Gimbal motors, crashes and wiring techniques.

I have 4 camera gimbals, and I'm building a 5th.  Most of the motors have a common problem:

"Normal" brushless motors have a few turns of wire on each core.  For current-carrying reasons, the wire has to be fairly large diameter.  This makes it relatively strong.

Gimbal motors, on the other hand have hundreds of turns on each core.  In order to get that many turns, the wire has to be very fine (it looks like 32Ga or 34Ga to me).  This wire is not strong!  Even when 3 or 4 ends are combined to attach to one of the lead wires, the arrangement is weak.  Pull on the lead wires with more than a pound or two, and you will have a lead wire in one hand, and a motor in the other. Don't ask me how I know this.

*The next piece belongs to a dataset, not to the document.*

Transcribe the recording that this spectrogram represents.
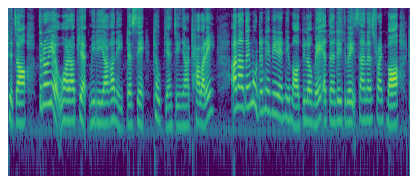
ဖြစ်ကြောင်းသူတို့ရဲ့ဝါရဖြတ်မီဒီယာကနေတက်ဆင့်ထုတ်ပြန်ကြေညာထားပါတယ်။အာဏာသိမ်းမှုတစ်နှစ်ပြည့်တဲ့နေ့မှာပြုလုပ်မယ့်အတန်တိတ်တပိတ် Silent Strike မှာတ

So,  use a substance like GOOP (available at Home Depot) and use a tie-wrap end to force a small amount into the motors right at the point where the wires exit the motor case. If the wires go through some heat-shrink as they leave the case, put a small tie-wrap tightly around the heat shrink to hold the wires in place.  After all, your GOOP made certain that the heat shrink tubing wouldn't be pulled out of the case, but it didn't prevent the wires from being pulled through the heat shrink.

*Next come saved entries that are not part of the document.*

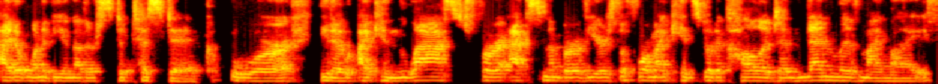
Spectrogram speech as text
I don't want to be another statistic, or, you know, I can last for X number of years before my kids go to college and then live my life.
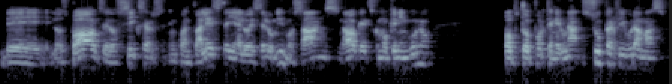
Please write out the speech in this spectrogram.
de los Bucks, de los Sixers en cuanto al este y en el oeste lo mismo, Suns, Nuggets, como que ninguno optó por tener una super figura más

And then there are crashes.  After a crash, I have had props, batteries, cameras, arms, etc.  winding up in places where they should not have been. You should design for crashes - that is, make certain that the expensive (or hard to get) stuff is NOT the part that breaks in a mishap.  In some cases, simply pulling on a wire to re-route it can break it or the circuit board the wire is attached to.

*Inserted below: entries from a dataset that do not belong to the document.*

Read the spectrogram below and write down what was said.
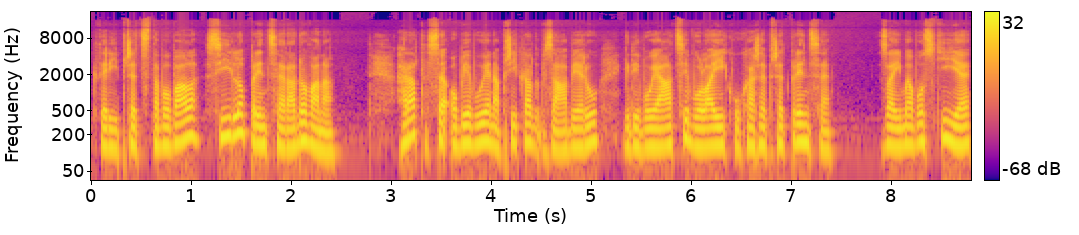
který představoval sídlo prince Radovana. Hrad se objevuje například v záběru, kdy vojáci volají kuchaře před prince. Zajímavostí je,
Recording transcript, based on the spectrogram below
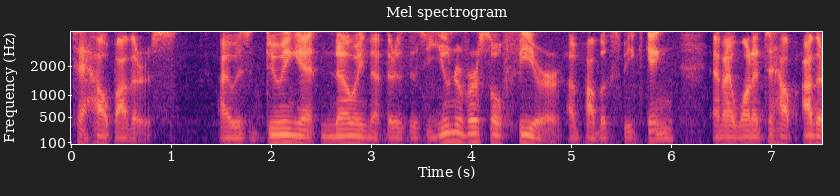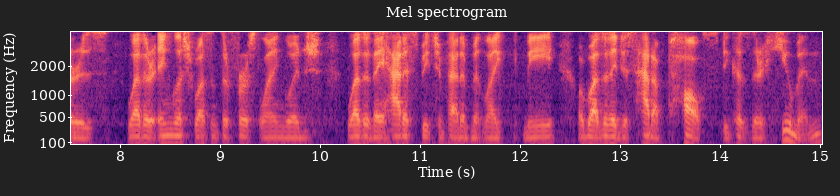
to help others i was doing it knowing that there's this universal fear of public speaking and i wanted to help others whether english wasn't their first language whether they had a speech impediment like me or whether they just had a pulse because they're human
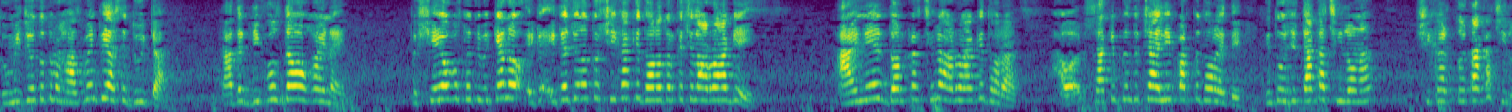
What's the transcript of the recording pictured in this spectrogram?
তুমি যেহেতু তোমার হাজব্যান্ডই আছে দুইটা, তাদের ডিভোর্স দেওয়া হয় নাই। তো সেই অবস্থা তুমি কেন, এটা, এটার জন্য তো শিখাকে ধরা দরকার ছিল আরও আগে। আইনের দরকার ছিল আরও আগে ধরার। সাকিব কিন্তু চাইলেই পারতো ধরাইতে, কিন্তু ওই যে টাকা ছিল না, শিখার তো টাকা ছিল।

Use tie-wraps to tie the motor leads to the frame close to the motor - assuming you trust your motor mounts.  Use another tie-wrap to tie the wires exiting the ESC to the frame near the ESC.  If something bad happens, hopefully the bullet connectors will pull apart before too much damage is done.

When planning the wiring of an aircraft, always consider what will happen if it crashes.  Simply tying everything down is not always the right approach.  It depends a lot on just what you tie the wires to.